Squadron is really quite spectacular, and every time I read it, I'm more impressed. It is, for those that missed it, a pre-Watchmen (barely) examination of superheroism. Squadron's thematic heft is made all the more weighty by the fact that the Squadron is a group of C-list Marvel heroes that are all thinly veiled versions of DC characters. That makes them expendable and strangely liberated - despite their immediate familiarity, there's no backstory, canon or future. The result is, quite possibly, the most mature, most interesting take on the Justice League that ever existed - all courtesy of Marvel Comics.
The twelve issue series begins with a world that's in bad shape, thanks to a battle between the Squadron and a mind-controlling super-villain. The Squadron steps up and declares itself 'in charge': the team is going to fix the world. From infrastructure to disarmament, they go about their utopian plan - forcing everyone to be better, if necessary. The situation becomes more extreme when the Squadron find themselves with a machine that can 'behaviourally modify' people. Now, as well as sweeping social and infrastructural change, they can now literally make individuals Be Good. The ethical situation doesn't go unchallenged, and the discussion - and fallout - is explored over the course of the series.

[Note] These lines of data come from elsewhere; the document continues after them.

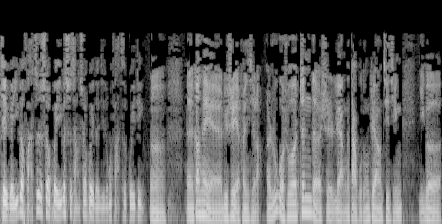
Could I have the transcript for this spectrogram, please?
这个一个法治社会、一个市场社会的这种法治规定。嗯，呃，刚才也律师也分析了，呃，如果说真的是两个大股东这样进行一个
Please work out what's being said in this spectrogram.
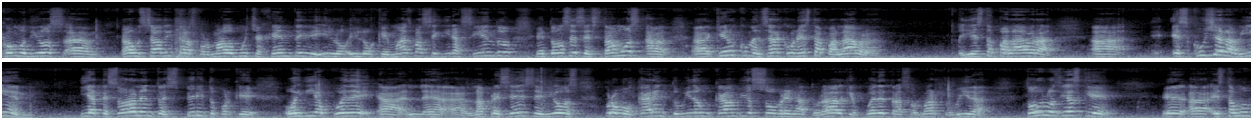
cómo Dios ha, usado y transformado mucha gente y, lo, y, lo, que más va a seguir haciendo. Entonces estamos, a, quiero comenzar con esta palabra. Y esta palabra, escúchala bien y atesórala en tu espíritu porque hoy día puede ah, ah, la, presencia de Dios provocar en tu vida un cambio sobrenatural que puede transformar tu vida. Todos los días que eh, ah, estamos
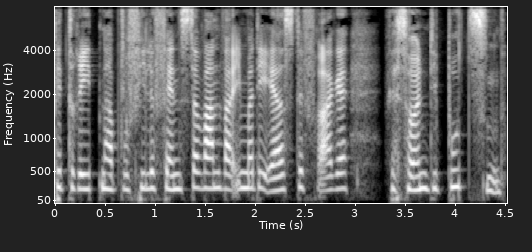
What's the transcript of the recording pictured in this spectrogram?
betreten habe, wo viele Fenster waren, war immer die erste Frage, wir sollen die putzen.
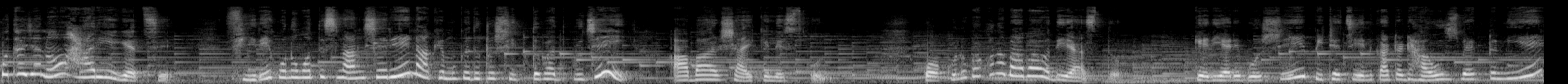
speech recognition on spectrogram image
কোথায় যেন হারিয়ে গেছে। ফিরে কোনো মতে স্নান সেরে নাকে মুখে দুটো সিদ্ধ ভাত গুজেই আবার সাইকেলে স্কুল। কখনো কখনো বাবাও দিয়ে আসতো। কেরিয়ারে বসে পিঠে চেন কাটা হাউস ব্যাগটা নিয়ে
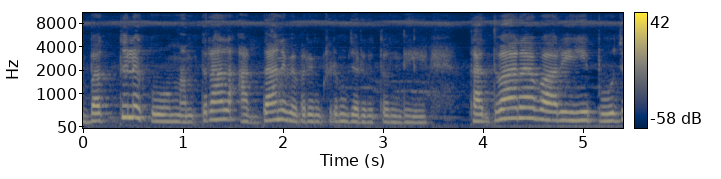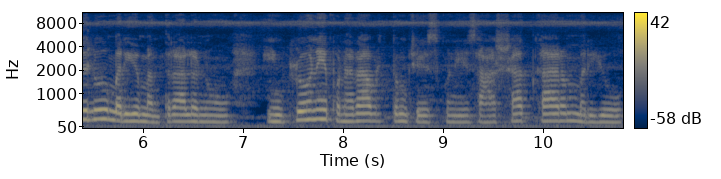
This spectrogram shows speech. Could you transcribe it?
భక్తులకు మంత్రాల అర్థాన్ని వివరించడం జరుగుతుంది. తద్వారా వారి ఈ పూజలు మరియు మంత్రాలను ఇంట్లోనే పునరావృతం చేసుకుని సాక్షాత్కారం మరియు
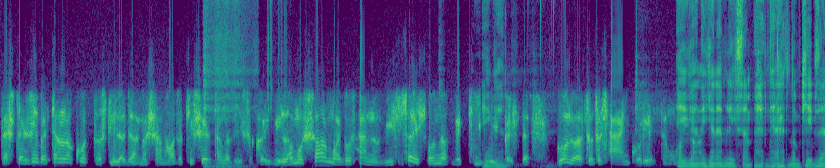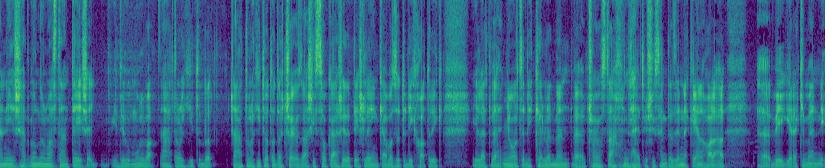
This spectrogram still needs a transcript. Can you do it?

We well know what are the requisite conditions of life on the earth; and we can go no further for grounds of inference; for if we were to start by assuming forms of life capable of existence under conditions widely and essentially different from those pertaining to our planet, there would be no need for discussing our subject further: we could revel in conjectures, without a thought as to their extravagance. The only legitimate phase of the question we can entertain is this: can there be on the moon any kind of living things analogous to any kind of living things upon the earth? And this question, we think, admits only of a negative answer....
One more round-up of Young Adult reading - Jennifer Mathieu's Moxie, Monica Gallagher's Part-Time Princesses and a whistle-stop tour through the ouevre of Sarah Dessen. Steel yourself for angst, anxiety, young women finding their agency, and some floppy-haired love interests.
Vivian’s high school, in a small town in Texas, is a hot mess of misogyny and harassment. The administration doesn’t care, the boys are a disaster, and Viv and her friends are left to suffer in silence.
And then she discovers Punk. It turns out that Viv’s mom was a Riot Grrl in the 1990s. After finding a cache of her mom’s zines, Viv sees them as the perfect way to express herself: angry, anonymous and, most of all, loud. ‘Moxie’ (the zine) succeeds beyond her wildest ambitions, introducing Viv to new friends, creating an underground of female empowerment, and of course, getting them heard.
It isn’t without trouble, of course, and Moxie contains all the ups and downs that you might expect. Moxie is a Disney After School Special version of Friday Night Lights, with all the conflicts (oh no! Moxie is banned!) and ‘surprises’ (oh wow, the cheerleader is on-side!) that fit the formula. There isn’t quite a moment where they all jump on their desks... but it isn’t far off either.
Many of my friends have been talking to me about Star Trek lately. This makes me very happy, because usually I’m the one starting conversations about Star Trek. Somewhere within me is a kid who’s over the goddamn moon to know that one day, her skin will be clear, her bed will be shared, and her peers will genuinely want to ask her about the guiding principles of Starfleet. I love being in my thirties.
Why is it important to put women on the covers of science fiction and fantasy novels, and why is it important to make sure they're not represented in a sexualized or diminishing po
And why do we keep having these arguments?